On the eastern bank of the River Nile, the city of Luxor still lives in the shadows of the mighty pharaohs who ruled here thousands of years ago. Behind them they left monuments whose grandeur and mystery is still unsurpassed. These days, the thriving city, which fans outwards from the Nile, is home to over 300,000 residents and is full of colonial buildings, magnificent hotels, and colourful bazaars.
Luxor is a part of the ancient city of Thebes, that was the ruling seat of power in Egypt for millenniums ago, Luxor is now a major holiday destination, particularly for those interested in ancient Egypt. The area boasts an exceptionally rich legacy of temples, tombs and monuments. Around these relics of ancient Egypt's celebrated history are signs of the prosperous industry of the modern day - tourism. Luxor town is crowded with souvenir shops, hotels and restaurants, while the Nile River carries feluccas and luxury boats which hand picked by Beyond of the Nile team.
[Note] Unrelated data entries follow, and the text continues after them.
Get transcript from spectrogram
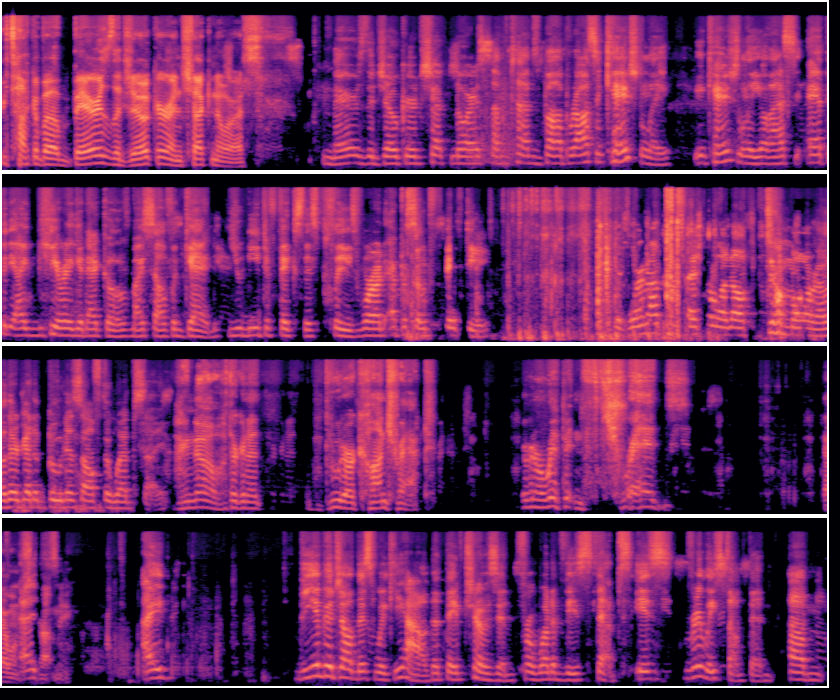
We talk about Bears, the Joker, and Chuck Norris. There's the Joker, Chuck Norris, sometimes Bob Ross, occasionally. Occasionally, you'll ask Anthony, I'm hearing an echo of myself again. You need to fix this, please. We're on episode 50. If we're not professional enough tomorrow, they're going to boot us off the website. I know they're gonna boot our contract. They're gonna rip it in shreds. That won't It's- stop me. I the image on this WikiHow that they've chosen for one of these steps is really something. Um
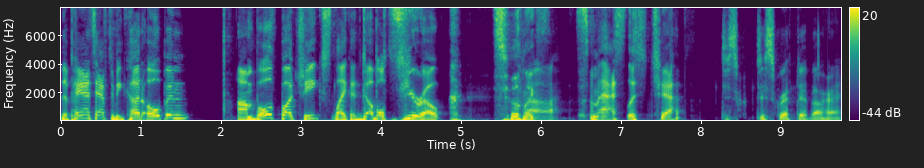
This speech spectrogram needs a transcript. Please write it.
The pants have to be cut open on both butt cheeks like a double zero. so like Ah. some assless chaps. Des- descriptive. All right.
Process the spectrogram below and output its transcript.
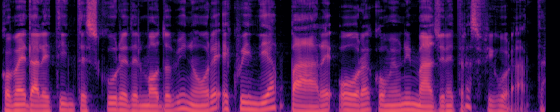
com'è dalle tinte scure del modo minore e quindi appare ora come un'immagine trasfigurata.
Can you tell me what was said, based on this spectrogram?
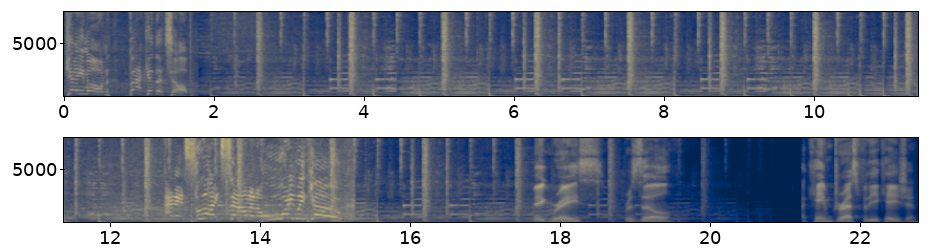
game on back at the top? Lights out and away we go! Big race, Brazil. I came dressed for the occasion.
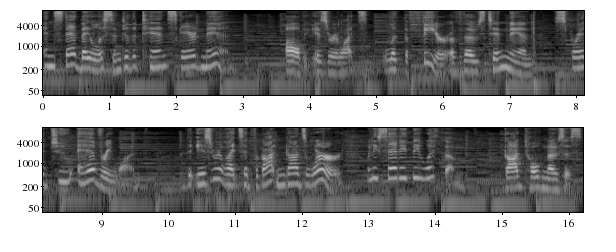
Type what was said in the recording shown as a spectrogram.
Instead, they listened to the ten scared men. All the Israelites let the fear of those ten men spread to everyone. The Israelites had forgotten God's word when he said he'd be with them. God told Moses,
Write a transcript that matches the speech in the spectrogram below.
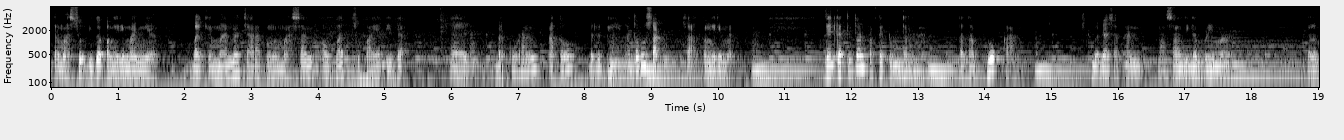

The mysteries of Ancient Egypt can be discovered by visiting some of Luxor's surrounding temples including Luxor Temple, Karnak, Ramesseum, Medinet Habu, the Temple of Hatshepsut and the exquisite Valley of the Kings, which should be visited in the early morning.
Karnak Temples is an extraordinary complex of sanctuaries, pylons and obelisks, dedicated to the Theban triad but also to the greater glory of pharaohs. Constructed millenniums ago, it has at its heart the temple of Amun, 'home' of the local god who became the most powerful deity in Egypt and the wider region. Be sure to allow enough time: wandering through this gigantic complex is one of the highlights of any visit to Egypt.
Luxor Temple, temple built for the ritual practices exercised at the most important Ancient Egyptian festival, The Opet Festival, when the statues of Amun, Mut and Khonsu were brought from Karnak, along the Avenue of Sphinxes, and reunited here during the inundation. Largely built by the New Kingdom pharaohs Amenhotep III (1390 till 1352 BC) and Ramses II (1279 till 1213 BC), this temple is a strikingly graceful monument in the heart of the modern town.
Valley of the Kings
This desert space contains the ancient burial grounds to many of Egyptian pharaohs, over 62 royal tomb also the famous Tomb of the young Tutankhamun. each tomb quite different from the other. Most tombs described here are usually open to visitors. They are listed in the order that they are found when entering the site. The best source of information about the tombs, their decoration and history is the Theban Mapping Project.
The Temple of Queen Hatshepsut
A mortuary temple dedicated to the longest ruling female in Ancient Egyptian times, Queen Hatshepsut. The temple is decorated with statues, sphinxes, and reliefs, which have been meticulously restored over time. the temple located beneath massive cliffs near the west bank of the Nile, the Mortuary Temple of Hatshepsut, also known as Deir el Bahri, is dedicated to Amon-Ra, the sun god. Designed by an architect named Senenmut, the temple is unique because it was designed like classical architecture. Note the lengthy, colonnaded terrace some of which are 97 ft high, pylons, courts, and hypostyle hall. Inside you’ll see the sun court, chapel and sanctuary.